By Wesley J. Smith, J.D., Special Consultant to the CBC

The New York Times has an interesting report today that male contraceptives in human trials appear to work, generally by reducing sperm output to the point of infertility. From the story:

Male contraceptives are attracting growing interest from scientists, who believe they hold promise for being safe, effective and, also important, reversible. “We have a number of irons in the fire,” said Diana L. Blithe, program director for contraceptive development for the National Institute of Child Health and Human Development. “I think men actually do want to do this.”

While male contraception has been studied before, no method met the stringent safety and effectiveness criteria that female methods do. It was also unclear whether men would use them. Now, scientific advances are producing approaches that could pass muster.

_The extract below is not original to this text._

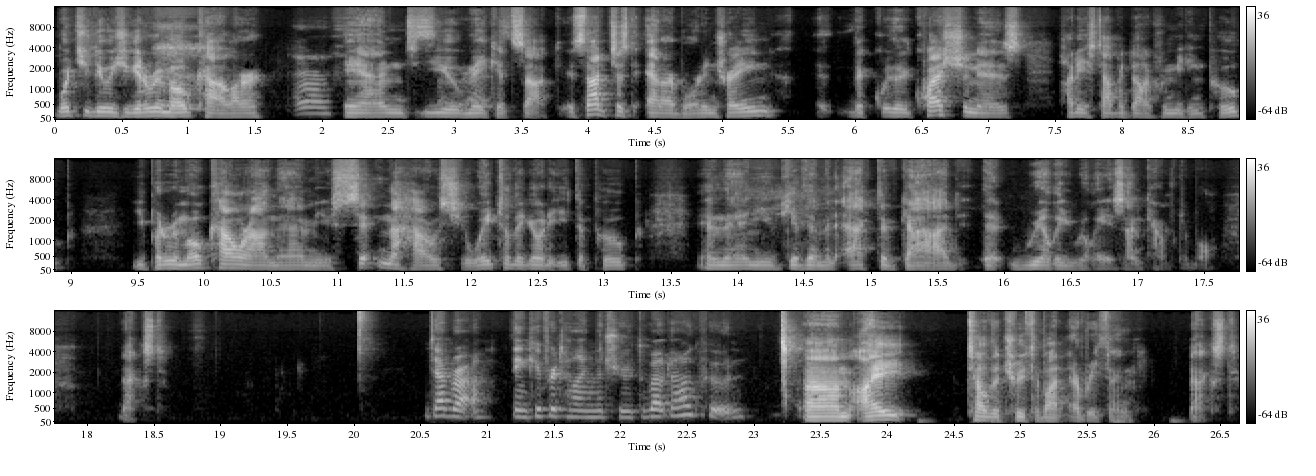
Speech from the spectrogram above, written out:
what you do is you get a remote collar Ugh. and So you make it suck. It's not just at our board and train. The the question is how do you stop a dog from eating poop? You put a remote collar on them. You sit in the house. You wait till they go to eat the poop, and then you give them an act of God that really really is uncomfortable. Next. Deborah, thank you for telling the truth about dog food. Um, I tell the truth about everything. Next.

Prompted by women’s organizations, global health groups and surveys indicating that men are receptive, federal agencies are financing research . . .

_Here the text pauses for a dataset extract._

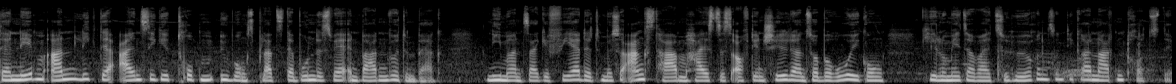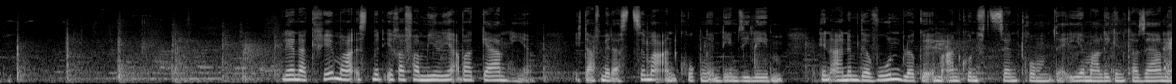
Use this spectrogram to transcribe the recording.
Denn nebenan liegt der einzige Truppenübungsplatz der Bundeswehr in Baden-Württemberg. Niemand sei gefährdet, müsse Angst haben, heißt es auf den Schildern zur Beruhigung. Kilometerweit zu hören sind die Granaten trotzdem. Lena Kremer ist mit ihrer Familie aber gern hier. Ich darf mir das Zimmer angucken, in dem sie leben, in einem der Wohnblöcke im Ankunftszentrum der ehemaligen Kaserne.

The most studied approach in the United States uses testosterone and progestin hormones, which send the body signals to stop producing sperm. While effective and safe for most men, they have not worked for everyone, and questions about side effects remain. So scientists are also testing other ways of interrupting sperm production, maturation or mobility.

The good news is that safe and effective male contraceptives would have far fewer ethical controversies associated with them than most current non-barrier female methods:

  • There would be no arguments about whether the technique was an abortifacient, since the medication prevents sperm from forming or maturing sufficiently to fertilize an egg.
  • There would be no argument about whether the contraception prevented ovulation or implantation, as with the female birth control pill.
  • There would be no arguments, as often now rage about female birth control that prevent implantation, as to whether creating an inhospitable uterine environment takes the life of an early embryo.
  • There would be no arguments about whether a woman carrying an embryo in her fallopian tube is yet actually pregnant.
  • Finally, I think a male contraceptive would promote greater societal comity since fewer pharmacists would presumably object to dispensing the male contraception, than female forms such as the “morning after pill,” since by doing so they would not possibly be complicit in the taking of a nascent human life.

But that doesn’t mean there would not be a few rough patches to iron out. Some — such as the Catholic Church — would still have religious objections to male birth control as part of their general dogma against all forms of artificial contraception. The issue of insurance coverage for male contraception could thus become part of a broader discussion about whether the government can, or should, force such religious groups to cover birth control in their health insurance plans for empl0yees (or plans generally, as recently recommended to become part of Obamacare).

Of course, the question remains: Would men take drugs that interfered with their fertility? Given the general male squeamishness around their reproductive functions, I think there might be significant buyers’ resistance.